In June 1947, Clark returned home and assumed command of the Sixth Army, headquartered at the Presidio in San Francisco, and two years later was named chief of Army Field Forces.
During the Korean war, he took over as commander of the United Nations forces on May 12, 1952, succeeding General Matthew Ridgway. It was Clark who signed the cease-fire agreement with North Korea in 1953.
After retiring from the Army, General Clark served (1954 to 1966) as president of The Citadel, The Military College of South Carolina, in Charleston, South Carolina. He wrote two volumes of memoirs: Calculated Risk (1950) and From the Danube to the Yalu (1954).
Mark Clark's rapid rise through general officer ranks after a 24-year career as a relatively obscure officer has been attributed by an U.S. Army biography in part to his professional relationship to General George Marshall and friendship with Dwight Eisenhower.
Among his awards and decorations are the Distinguished Service Cross, Distinguished Service Medal, Grand Croix Légion d'honneur
Clark is buried at The Citadel.
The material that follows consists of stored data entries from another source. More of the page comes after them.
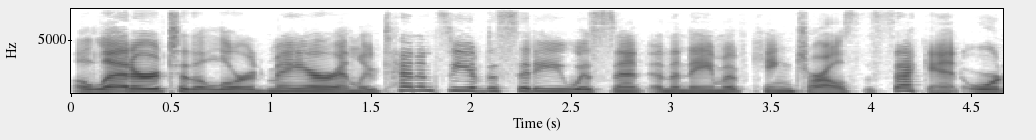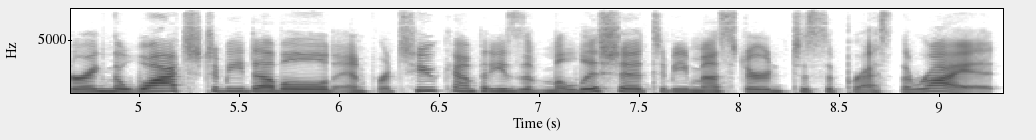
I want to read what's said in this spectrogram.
A letter to the Lord Mayor and Lieutenancy of the city was sent in the name of King Charles II, ordering the watch to be doubled and for two companies of militia to be mustered to suppress the riot.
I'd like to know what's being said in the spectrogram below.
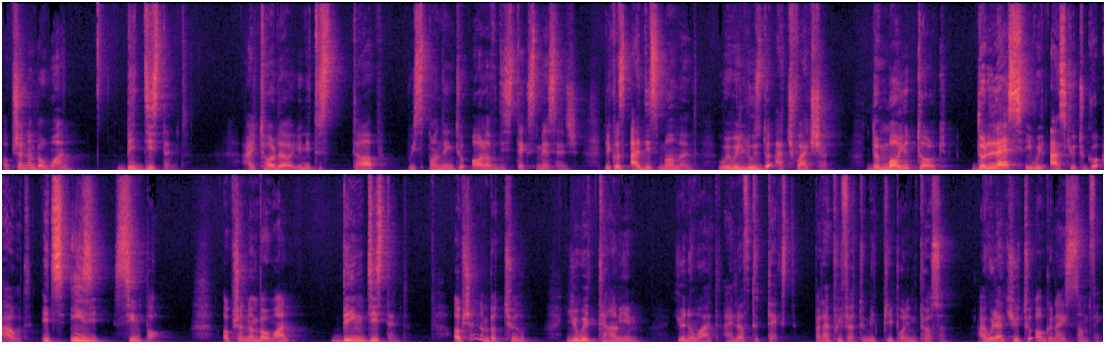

An Interstate spur (I-526) connecting different suburbs in the Charleston metropolitan area and a bridge in Washington state connecting Camano Island with the mainland bear his name.